What is required
Repeat the following entries verbatim, apart from the pictures.
Top of Supplied records
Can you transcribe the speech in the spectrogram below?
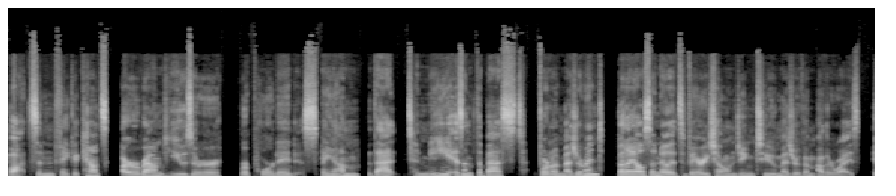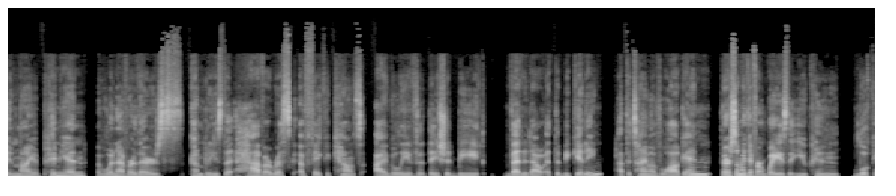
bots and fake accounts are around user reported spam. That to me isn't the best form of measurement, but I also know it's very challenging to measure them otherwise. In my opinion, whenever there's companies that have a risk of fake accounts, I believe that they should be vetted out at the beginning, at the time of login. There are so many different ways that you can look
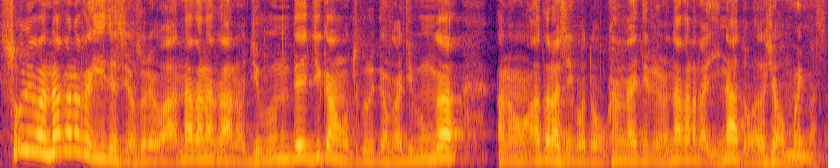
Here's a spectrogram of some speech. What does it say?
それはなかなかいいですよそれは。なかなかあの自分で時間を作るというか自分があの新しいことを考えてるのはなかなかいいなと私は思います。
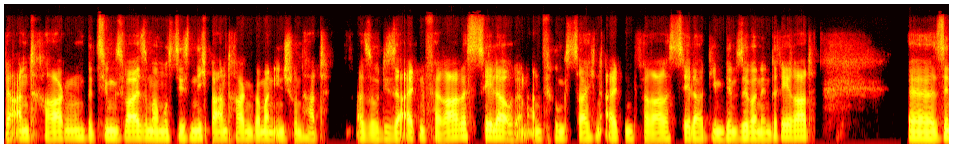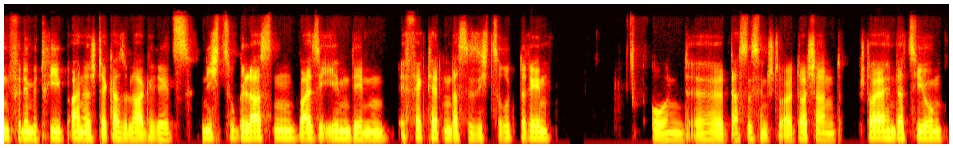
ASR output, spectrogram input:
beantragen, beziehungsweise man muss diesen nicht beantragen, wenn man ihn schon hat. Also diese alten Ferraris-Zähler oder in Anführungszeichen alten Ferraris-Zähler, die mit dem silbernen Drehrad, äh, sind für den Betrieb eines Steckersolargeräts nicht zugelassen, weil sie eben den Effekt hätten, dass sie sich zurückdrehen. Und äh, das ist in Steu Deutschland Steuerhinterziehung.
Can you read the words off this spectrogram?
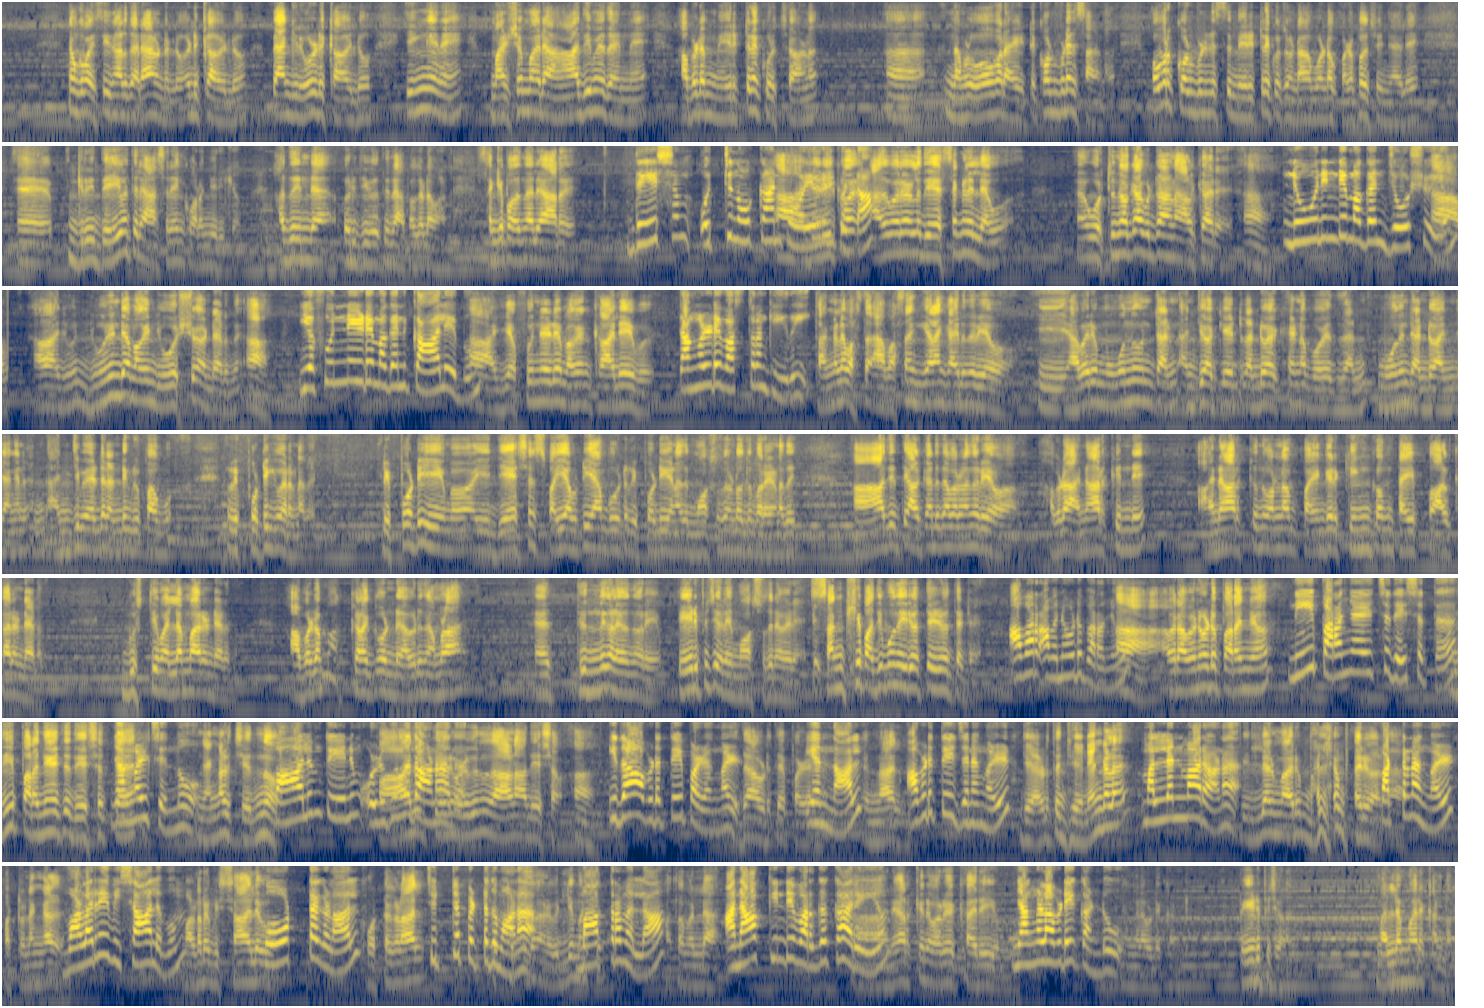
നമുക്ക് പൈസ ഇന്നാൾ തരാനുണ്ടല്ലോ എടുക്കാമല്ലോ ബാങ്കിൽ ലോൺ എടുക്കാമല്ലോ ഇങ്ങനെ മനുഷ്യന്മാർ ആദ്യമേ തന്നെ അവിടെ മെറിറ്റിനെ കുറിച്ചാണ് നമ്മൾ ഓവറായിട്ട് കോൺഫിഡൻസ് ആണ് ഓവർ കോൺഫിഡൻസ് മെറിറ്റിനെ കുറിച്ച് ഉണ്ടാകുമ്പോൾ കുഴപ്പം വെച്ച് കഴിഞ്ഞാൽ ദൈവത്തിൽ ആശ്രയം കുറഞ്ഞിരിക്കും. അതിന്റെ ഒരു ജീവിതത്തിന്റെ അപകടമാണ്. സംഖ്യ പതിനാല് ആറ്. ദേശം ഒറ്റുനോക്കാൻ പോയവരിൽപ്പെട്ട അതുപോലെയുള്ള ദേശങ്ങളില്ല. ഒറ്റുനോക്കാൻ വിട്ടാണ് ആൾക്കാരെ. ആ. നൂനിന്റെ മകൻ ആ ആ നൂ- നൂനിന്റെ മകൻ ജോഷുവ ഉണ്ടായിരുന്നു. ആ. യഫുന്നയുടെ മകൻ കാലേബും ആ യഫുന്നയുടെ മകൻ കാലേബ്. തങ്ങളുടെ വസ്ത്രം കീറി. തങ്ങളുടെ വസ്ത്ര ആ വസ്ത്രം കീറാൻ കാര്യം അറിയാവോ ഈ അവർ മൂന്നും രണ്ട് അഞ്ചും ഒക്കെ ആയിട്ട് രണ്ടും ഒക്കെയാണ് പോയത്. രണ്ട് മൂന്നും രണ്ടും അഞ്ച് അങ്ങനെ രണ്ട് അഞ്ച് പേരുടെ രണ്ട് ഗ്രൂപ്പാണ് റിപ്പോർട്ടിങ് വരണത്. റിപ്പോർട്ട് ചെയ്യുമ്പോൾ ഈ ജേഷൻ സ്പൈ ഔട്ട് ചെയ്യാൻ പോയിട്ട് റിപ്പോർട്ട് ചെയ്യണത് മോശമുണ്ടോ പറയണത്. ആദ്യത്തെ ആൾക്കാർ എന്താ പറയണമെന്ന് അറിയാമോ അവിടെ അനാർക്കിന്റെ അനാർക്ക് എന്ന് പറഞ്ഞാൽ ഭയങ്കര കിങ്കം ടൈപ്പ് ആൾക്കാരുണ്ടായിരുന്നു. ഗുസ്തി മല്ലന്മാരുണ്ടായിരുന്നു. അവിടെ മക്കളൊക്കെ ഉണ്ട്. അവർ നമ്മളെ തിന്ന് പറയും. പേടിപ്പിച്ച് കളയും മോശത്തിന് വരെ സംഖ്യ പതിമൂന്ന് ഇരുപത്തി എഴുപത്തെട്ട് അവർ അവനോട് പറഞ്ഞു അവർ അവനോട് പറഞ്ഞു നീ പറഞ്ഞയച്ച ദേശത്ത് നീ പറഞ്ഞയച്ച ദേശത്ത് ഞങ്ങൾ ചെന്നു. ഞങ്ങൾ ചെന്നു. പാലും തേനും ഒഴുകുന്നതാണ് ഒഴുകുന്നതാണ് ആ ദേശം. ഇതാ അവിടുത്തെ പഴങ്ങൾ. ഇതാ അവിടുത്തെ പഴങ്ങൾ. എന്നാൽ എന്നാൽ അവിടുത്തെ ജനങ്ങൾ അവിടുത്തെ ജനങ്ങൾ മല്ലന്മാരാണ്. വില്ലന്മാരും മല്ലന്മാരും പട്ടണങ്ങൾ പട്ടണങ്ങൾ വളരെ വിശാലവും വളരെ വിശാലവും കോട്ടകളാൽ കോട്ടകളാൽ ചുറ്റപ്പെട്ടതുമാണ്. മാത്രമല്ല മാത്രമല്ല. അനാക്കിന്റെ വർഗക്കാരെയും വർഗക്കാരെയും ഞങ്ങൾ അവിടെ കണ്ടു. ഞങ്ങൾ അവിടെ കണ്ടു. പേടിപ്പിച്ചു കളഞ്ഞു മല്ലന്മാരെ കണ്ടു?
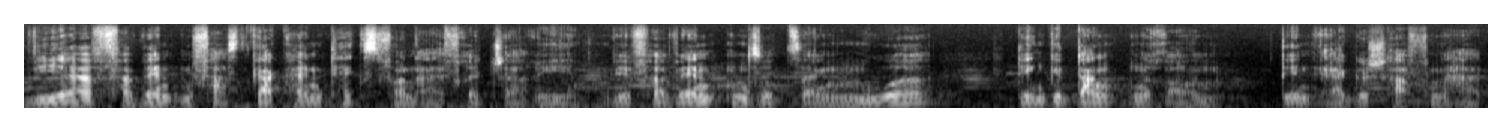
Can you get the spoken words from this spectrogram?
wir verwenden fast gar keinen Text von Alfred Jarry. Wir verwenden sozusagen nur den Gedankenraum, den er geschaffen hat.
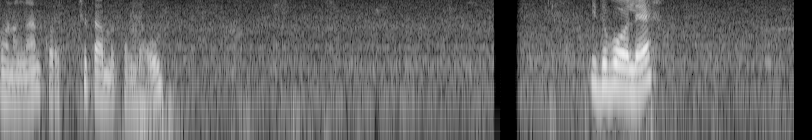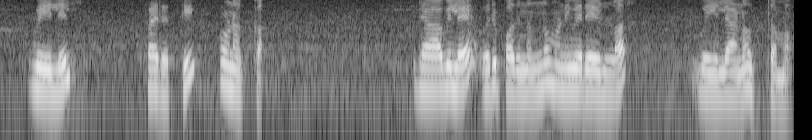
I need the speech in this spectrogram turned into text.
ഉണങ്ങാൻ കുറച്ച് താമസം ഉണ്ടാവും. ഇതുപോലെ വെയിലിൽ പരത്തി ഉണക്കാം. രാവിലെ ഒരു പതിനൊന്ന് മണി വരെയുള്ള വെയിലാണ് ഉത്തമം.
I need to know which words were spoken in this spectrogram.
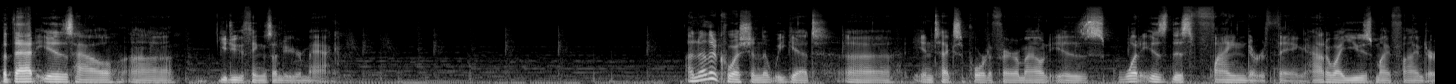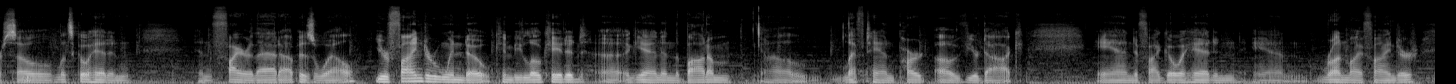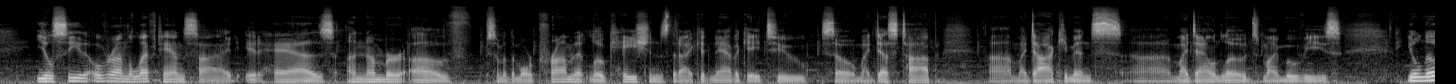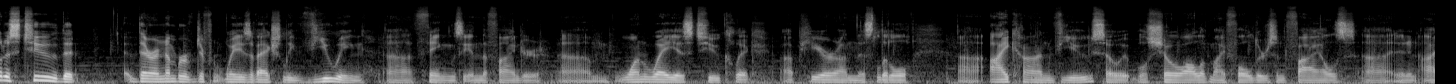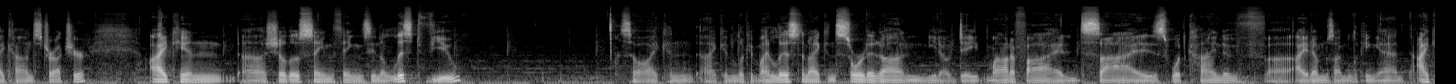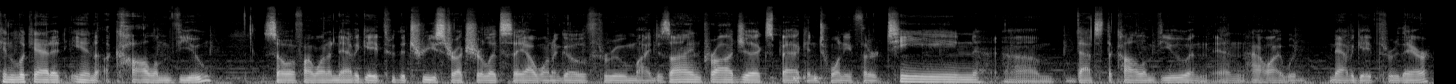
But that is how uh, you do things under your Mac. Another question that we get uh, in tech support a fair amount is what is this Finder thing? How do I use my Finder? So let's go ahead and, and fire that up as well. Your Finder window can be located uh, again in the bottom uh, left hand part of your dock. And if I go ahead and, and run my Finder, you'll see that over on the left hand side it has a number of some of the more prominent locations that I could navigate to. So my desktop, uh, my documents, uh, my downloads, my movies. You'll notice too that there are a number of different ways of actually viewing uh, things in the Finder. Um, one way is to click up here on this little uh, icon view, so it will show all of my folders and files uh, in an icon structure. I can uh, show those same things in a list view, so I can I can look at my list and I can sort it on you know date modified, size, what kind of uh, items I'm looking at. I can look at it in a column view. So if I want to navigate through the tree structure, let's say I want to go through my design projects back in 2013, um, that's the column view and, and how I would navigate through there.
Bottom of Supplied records
Answer for the task
Can you transcribe the speech in the spectrogram below?
bots and fake accounts are around user reported spam. That to me isn't the best form of measurement, but I also know it's very challenging to measure them otherwise. In my opinion, whenever there's companies that have a risk of fake accounts, I believe that they should be vetted out at the beginning, at the time of login. There are so many different ways that you can look
Here's a spectrogram of some speech. What does it say?
それはなかなかいいですよそれは。なかなかあの自分で時間を作るというか自分があの新しいことを考えてるのはなかなかいいなと私は思います。
ASR output, spectrogram input:
beantragen, beziehungsweise man muss diesen nicht beantragen, wenn man ihn schon hat. Also diese alten Ferraris-Zähler oder in Anführungszeichen alten Ferraris-Zähler, die mit dem silbernen Drehrad, äh, sind für den Betrieb eines Steckersolargeräts nicht zugelassen, weil sie eben den Effekt hätten, dass sie sich zurückdrehen. Und äh, das ist in Steu Deutschland Steuerhinterziehung.
Can you read the words off this spectrogram?
നമുക്ക് പൈസ ഇന്നാൾ തരാനുണ്ടല്ലോ എടുക്കാമല്ലോ ബാങ്കിൽ ലോൺ എടുക്കാമല്ലോ ഇങ്ങനെ മനുഷ്യന്മാർ ആദ്യമേ തന്നെ അവിടെ മെറിറ്റിനെ കുറിച്ചാണ് നമ്മൾ ഓവറായിട്ട് കോൺഫിഡൻസ് ആണ് ഓവർ കോൺഫിഡൻസ് മെറിറ്റിനെ കുറിച്ച് ഉണ്ടാകുമ്പോൾ കുഴപ്പം വെച്ച് കഴിഞ്ഞാൽ ദൈവത്തിൽ ആശ്രയം കുറഞ്ഞിരിക്കും. അതിന്റെ ഒരു ജീവിതത്തിന്റെ അപകടമാണ്. സംഖ്യ പതിനാല് ആറ്. ദേശം ഒറ്റുനോക്കാൻ പോയവരിൽപ്പെട്ട അതുപോലെയുള്ള ദേശങ്ങളില്ല. ഒറ്റുനോക്കാൻ വിട്ടാണ് ആൾക്കാരെ. ആ. നൂനിന്റെ മകൻ ആ ആ നൂ- നൂനിന്റെ മകൻ ജോഷുവ ഉണ്ടായിരുന്നു. ആ. യഫുന്നയുടെ മകൻ കാലേബും ആ യഫുന്നയുടെ മകൻ കാലേബ്. തങ്ങളുടെ വസ്ത്രം കീറി. തങ്ങളുടെ വസ്ത്ര ആ വസ്ത്രം കീറാൻ കാര്യം അറിയാവോ ഈ അവർ മൂന്നും രണ്ട് അഞ്ചും ഒക്കെ ആയിട്ട് രണ്ടും ഒക്കെയാണ് പോയത്. രണ്ട് മൂന്നും രണ്ടും അഞ്ച് അങ്ങനെ രണ്ട് അഞ്ച് പേരുടെ രണ്ട് ഗ്രൂപ്പാണ് റിപ്പോർട്ടിങ് വരണത്. റിപ്പോർട്ട് ചെയ്യുമ്പോൾ ഈ ജേഷൻ സ്പൈ ഔട്ട് ചെയ്യാൻ പോയിട്ട് റിപ്പോർട്ട് ചെയ്യണത് മോശമുണ്ടോ പറയണത്. ആദ്യത്തെ ആൾക്കാർ എന്താ പറയണമെന്ന് അറിയാമോ അവിടെ അനാർക്കിന്റെ അനാർക്ക് എന്ന് പറഞ്ഞാൽ ഭയങ്കര കിങ്കം ടൈപ്പ് ആൾക്കാരുണ്ടായിരുന്നു. ഗുസ്തി മല്ലന്മാരുണ്ടായിരുന്നു. അവിടെ മക്കളൊക്കെ ഉണ്ട്. അവർ നമ്മളെ തിന്ന് പറയും. പേടിപ്പിച്ച് കളയും മോശത്തിന് വരെ സംഖ്യ പതിമൂന്ന് ഇരുപത്തി എഴുപത്തെട്ട് അവർ അവനോട് പറഞ്ഞു അവർ അവനോട് പറഞ്ഞു നീ പറഞ്ഞയച്ച ദേശത്ത് നീ പറഞ്ഞയച്ച ദേശത്ത് ഞങ്ങൾ ചെന്നു. ഞങ്ങൾ ചെന്നു. പാലും തേനും ഒഴുകുന്നതാണ് ഒഴുകുന്നതാണ് ആ ദേശം. ഇതാ അവിടുത്തെ പഴങ്ങൾ. ഇതാ അവിടുത്തെ പഴങ്ങൾ. എന്നാൽ എന്നാൽ അവിടുത്തെ ജനങ്ങൾ അവിടുത്തെ ജനങ്ങൾ മല്ലന്മാരാണ്. വില്ലന്മാരും മല്ലന്മാരും പട്ടണങ്ങൾ പട്ടണങ്ങൾ വളരെ വിശാലവും വളരെ വിശാലവും കോട്ടകളാൽ കോട്ടകളാൽ ചുറ്റപ്പെട്ടതുമാണ്. മാത്രമല്ല മാത്രമല്ല. അനാക്കിന്റെ വർഗക്കാരെയും വർഗക്കാരെയും ഞങ്ങൾ അവിടെ കണ്ടു. ഞങ്ങൾ അവിടെ കണ്ടു. പേടിപ്പിച്ചു കളഞ്ഞു മല്ലന്മാരെ കണ്ടു?
Can you get the spoken words from this spectrogram?
wir verwenden fast gar keinen Text von Alfred Jarry. Wir verwenden sozusagen nur den Gedankenraum, den er geschaffen hat.
I need the speech in this spectrogram turned into text.
ഉണങ്ങാൻ കുറച്ച് താമസം ഉണ്ടാവും. ഇതുപോലെ വെയിലിൽ പരത്തി ഉണക്കാം. രാവിലെ ഒരു പതിനൊന്ന് മണി വരെയുള്ള വെയിലാണ് ഉത്തമം.
I need to know which words were spoken in this spectrogram.
But that is how uh, you do things under your Mac. Another question that we get uh, in tech support a fair amount is what is this Finder thing? How do I use my Finder? So let's go ahead and, and fire that up as well. Your Finder window can be located uh, again in the bottom uh, left hand part of your dock. And if I go ahead and, and run my Finder, you'll see that over on the left hand side it has a number of some of the more prominent locations that I could navigate to. So my desktop, uh, my documents, uh, my downloads, my movies. You'll notice too that there are a number of different ways of actually viewing uh, things in the Finder. Um, one way is to click up here on this little uh, icon view, so it will show all of my folders and files uh, in an icon structure. I can uh, show those same things in a list view, so I can I can look at my list and I can sort it on you know date modified, size, what kind of uh, items I'm looking at. I can look at it in a column view. So if I want to navigate through the tree structure, let's say I want to go through my design projects back in 2013, um, that's the column view and, and how I would navigate through there.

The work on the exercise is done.